  65. IDAY Liberia Coalition Inc 
  66. Instituto de Asuntos Culturales
  67. International Commission of Jurists
  68. International Women* Space e.V
  69. Irish Council for Civil Liberties (ICCL)
  70. King’s College London
  71. KISA – Equality, Support, Antiracism 
  72. La Quadrature du Net
  73. Legal Center for the Protection of Human Rights and the Environment (PIC)
  74. Legal Centre Lesvos
  75. Liberty 
  76. Ligue algérienne pour la défense des droits de l’homme  
  77. Ligue des droits de l’Homme (France)
  78. Ligue des droits humains (Belgium)
  79. LOAD e.V.
  80. Lorenzo Vianelli (University of Bologna)
  81. Mallika Balakrishnan, Migrants Organise
  82. Migrant Tales
  83. Mirjam Twigt
  84. Moje Państwo Foundation
  85. Mujeres Supervivientes
  86. Novact
  87. Open Knowledge Foundation Germany
  88. Organisation International Federation of ACAT (FIACAT)
  89. Panoptykon Foundation

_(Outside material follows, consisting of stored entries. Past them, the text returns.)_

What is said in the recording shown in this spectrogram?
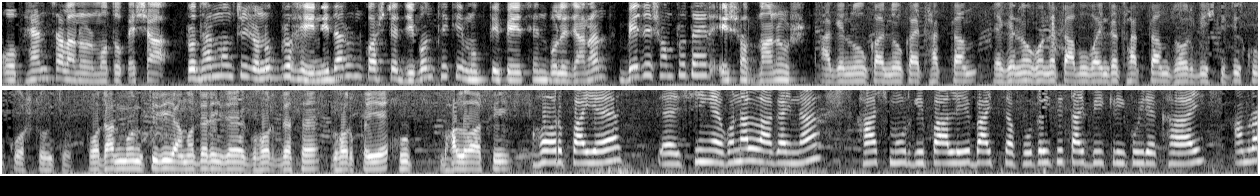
ও ভ্যান চালানোর মতো পেশা। প্রধানমন্ত্রীর অনুগ্রহে নিদারুণ কষ্টের জীবন থেকে মুক্তি পেয়েছেন বলে জানান বেদে সম্প্রদায়ের এসব মানুষ। আগে নৌকায় নৌকায় থাকতাম এখানে ওখানে তাবু বাইন্দে থাকতাম ঝড় বৃষ্টিতে খুব কষ্ট হইতো। প্রধানমন্ত্রী আমাদের এই যে ঘর দেশে ঘর পেয়ে খুব ভালো আছি। ঘর পাইয়ে শিং এখন আর লাগাই না। হাঁস মুরগি পালে বাচ্চা ফুটাইছে তাই বিক্রি করে খাই আমরা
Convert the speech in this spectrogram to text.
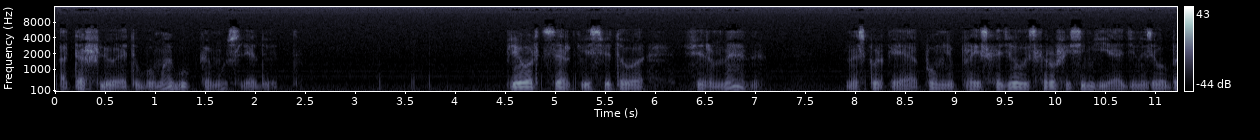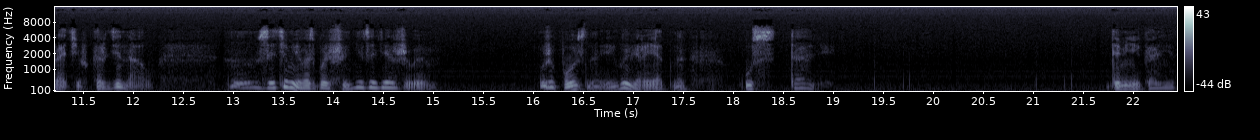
отошлю эту бумагу кому следует. Приор церкви святого Фермена, насколько я помню, происходил из хорошей семьи, один из его братьев кардинал. Затем я вас больше не задерживаю. Уже поздно, и вы, вероятно, устали. Доминиканец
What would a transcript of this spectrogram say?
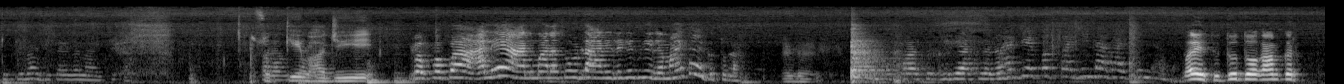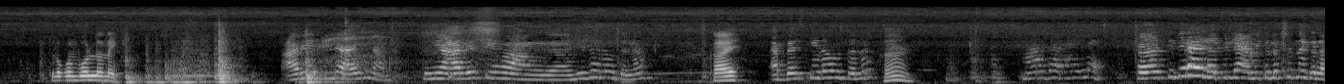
सुकी भाजी काय बनवायची का? सुकी भाजी. पप्पा आले आणि मला सोडलं आणि लगेच गेले. माहित आहे का तुला? पप्पा असं घरी असलं ना. ए तू तू तू काम कर. तुला कोण बोललं नाही. अरे ऐक ना. तुम्ही आले तेव्हा अं, हे झालं होतं ना. काय? अभ्यास केला होता ना? हा. किती राहिला पिल्ले? आम्ही तर लक्षच नाही केलं.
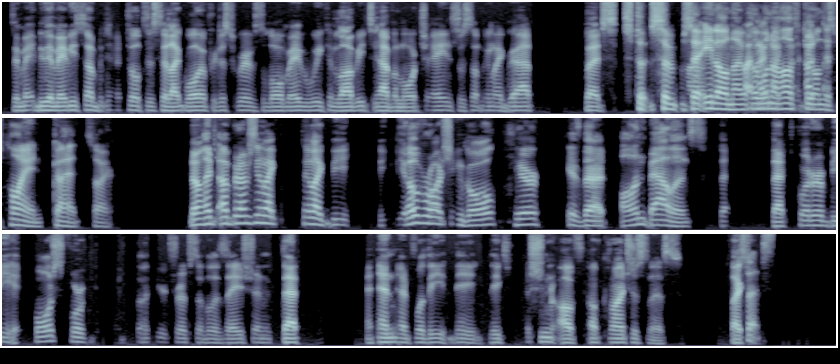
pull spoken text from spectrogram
there may be there may be some potential to say like, well, if we disagree with the law, maybe we can lobby to have a law changed or something like that. But So, so, so Uh, Elon, I, I, I- want to I- ask you I- on this point. Go ahead. Sorry. no, I, I, but I'm saying like saying like the, the the overarching goal here is that on balance that that Twitter be a force for the future of civilization that and and for the the, the expression of of consciousness. Like so,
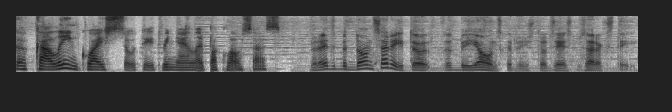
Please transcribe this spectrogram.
kā, kā linku aizsūtīt viņai, lai paklausās. Redz, bet Dons arī to, bija jauns, kad viņš to dziesmu sarakstīja.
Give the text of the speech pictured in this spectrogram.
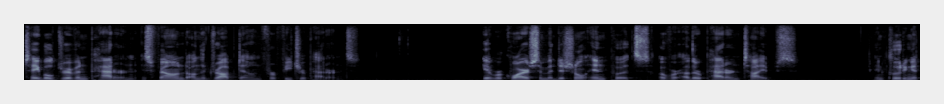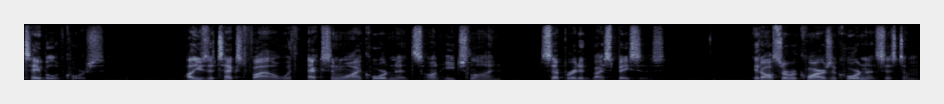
Table-driven pattern is found on the drop-down for feature patterns. It requires some additional inputs over other pattern types, including a table of course. I'll use a text file with x and y coordinates on each line, separated by spaces. It also requires a coordinate system.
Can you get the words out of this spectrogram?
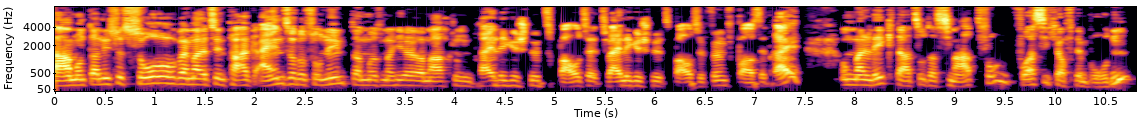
Ähm, und dann ist es so, wenn man jetzt den Tag eins oder so nimmt, dann muss man hier machen drei Liegestütz, Pause, zwei Liegestütz, Pause fünf, Pause drei. Und man legt dazu das Smartphone vor sich auf den Boden.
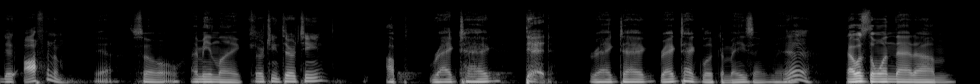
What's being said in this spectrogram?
they're offing them. yeah. So I mean, like Thirteen, thirteen, up Ragtag, dead. Ragtag, Ragtag looked amazing, man. Yeah. that was the one that um,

  90. Partners Albania for Change and Development
  91. Platform for International Cooperation on Undocumented Migrants (PICUM)
  92. Politiscope
  93. Privacy First
  94. Privacy International
  95. Privacy Network
  96. Prof. Dr. Lorenz Boellinger, University of Bremen
  97. Prof. Jan Tobias Muehlberg (Universite Libre de Bruxelles)
  98. Promo-LEX Association
  99. Prostitution information center 
  101. REPONGAC Réseau des Plateformes Nationales d’ONG d’Afrique Centrale
  102. Ryan Lutz, University of Bristol
  103. Sea-Watch
  104. SOLIDAR & SOLIDAR Foundation
  105. Statewatch
  106. Stichting Landelijk Ongedocumenteerden Steunpunt
  107. SUDS – Associació Internacional de Solidaritat i Cooperació
  108. Superbloom (previously known as Simply Secure)
  109. SUPERRR Lab
  110. Symbiosis – Council of Europe School for Political Studies in Greece
  111. Taraaz
  112. Michael Ellison, University of Bristol
  113. Vicki Squire, University of Warwick
  114. Victoria Canning – University of Bristol 
  115. Volonteurope 

Pictures credits: Trismegist on Shutterstock